So far Indi has drawn a great deal of activist attention. An ongoing campaign of phone calling is asking Bob Sproul, President of East Fork to give up the sale. The sale was the site of last month's elaborate ropes blockade that saw four arrests. Also, the road to Indi has been dug up. An Earth First! Rendezvous was held there and if you believe Bob Sproul, Indi has also been tree-spiked.

Several dates upcoming should be marked on the calendars of anyone following Biscuit. September 16-17 are days that Judge Hogan is going to call together the timber industry, the Forest Service and environmentalists and try to strong-arm a deal through court-appointed mediation.

For those in or near Portland, a large rally for public lands will happen in Pioneer Square on September 24.

October 4 may well be the date of the largest forest protest in recent history. People from all over the West are coming to the Selma Oregon Community Center south of Grants Pass on highway 199. Meet at 7am sharp for a rally and protest that will number in the hundreds or more. There is camping at the Center on Sunday night for out-of-towners, as well as action prep and non-violent civil disobedience trainings starting Sunday at noon.

October 1-3 is the National Forest Protection Alliance annual convention, this year in Cave Junction. See http://www.forestadvocate.org for more details.

October 31 is the official end of logging season. Companies are frequently given an extension beyond this date. But if a company has not yet begun logging by the middle of October, it is difficult to imagine them starting any later.

Letters to the editors and to politicians about the Biscuit are always needed. But if there is just one action you can take for the Biscuit, it would have to be to go and visit the Burn. It amazes everyone that travels there. The size and wildness are without compare. The beauty of natural recovery is just shocking. And the rivers are quite simply some of the most outstanding wild rivers left in the world.

Great thanks to all who have helped thus far. Let us enjoy this success for now and be ready to act immediately if they move on Biscuit in the coming weeks.
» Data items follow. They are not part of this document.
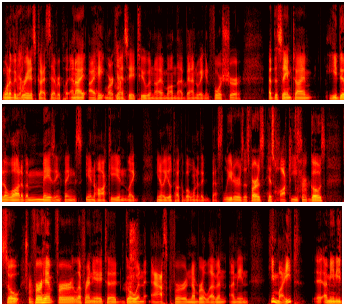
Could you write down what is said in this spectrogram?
one of the Yeah. greatest guys to ever play. And I I hate Mark Yeah. Messier too, and I am on that bandwagon for sure. At the same time, he did a lot of amazing things in hockey, and like you know you'll talk about one of the best leaders as far as his hockey Sure. goes. So for him for Lafreniere to go and ask for number eleven, I mean he might. Eh, I mean, he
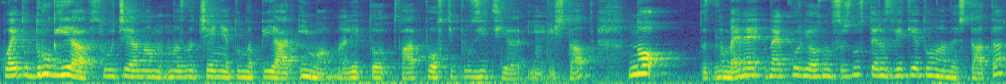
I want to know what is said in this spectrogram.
което другия в случая на назначението на пиар има. Нали? То, това е пост и позиция и, и щат. Но на мен е най-куриозно всъщност е развитието на нещата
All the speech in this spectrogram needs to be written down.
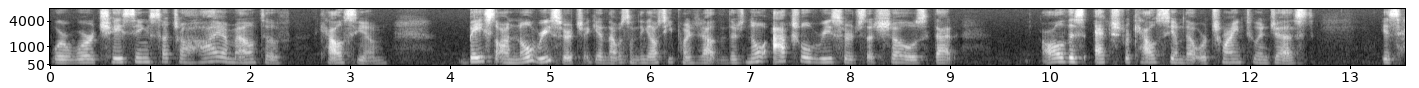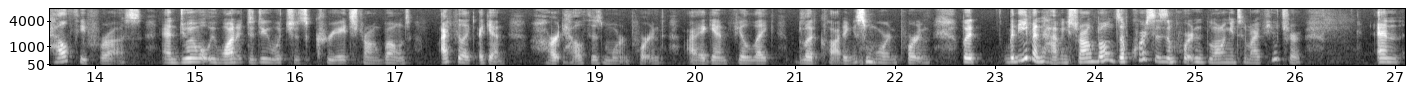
where we're chasing such a high amount of calcium based on no research again that was something else he pointed out that there's no actual research that shows that all this extra calcium that we're trying to ingest is healthy for us and doing what we want it to do which is create strong bones I feel like again, heart health is more important. I again feel like blood clotting is more important. But but even having strong bones, of course, is important long into my future. And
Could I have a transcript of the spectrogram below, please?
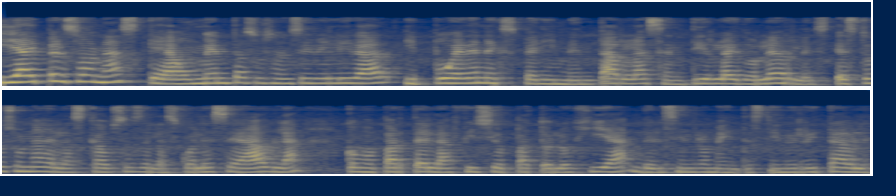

homepage: homepage: http://www.o2collective.org

hazard trees 07.Sep.2004 10:17

botrychium botrychium__at__cascadiarising.org

thanks for the updates - without wanting to dwell on the negative in the face of what is definitly good news, I did want to say that the "hazard tree" removal that Tim mentions deserves more attention as a major failing of the mainstream enviros working to litigate on the biscuit.

Having seen a lot of it first hand, I can tell you that it's been horrible - 20 acre clearcuts circling much of the fire's massive (100 mile?) perimeter, much of it on very steep slopes, much of it expanding past clearcuts or adjacent to highly intact ecosytems (both are really bad), and huge trees (I saw over >6 ft diameter) removed.

Almost all of it has been on remote logging roads, away from popular recreationist routes: the whole "hazard" thing is just so much B.S. Seriously, who has ever heard of someone having a tree fall on them? And even if someone was hurt, or totalled their car running into a fallen tree - I guess I just see that as a willing risk you take whenever you go out into the wilderness. Of course if we remove the forest completely such injuries are less likely to happen, but then why the hell would you want to go to the forest in the first place!?

No doubt because of limited resources and the prospects of what would certainly be an uphill legal fight, the green lawyers have virtually ignored this tragedy in the making. While I understand the desire to look at the positive and say that "not a single tree in the 500,000 acre Biscuit area has fallen under the extreme Bush Biscuit logging project" the fact is a lot of beautiful and healthy forests have already been axed.

But certainly the situation could be a LOT worse! Thanks to everyone who has helped make it happen.
"Killer Tree" labels afixed to so called "Hazard Trees" slated for removal
Hazard tree logged
Hazard tree logged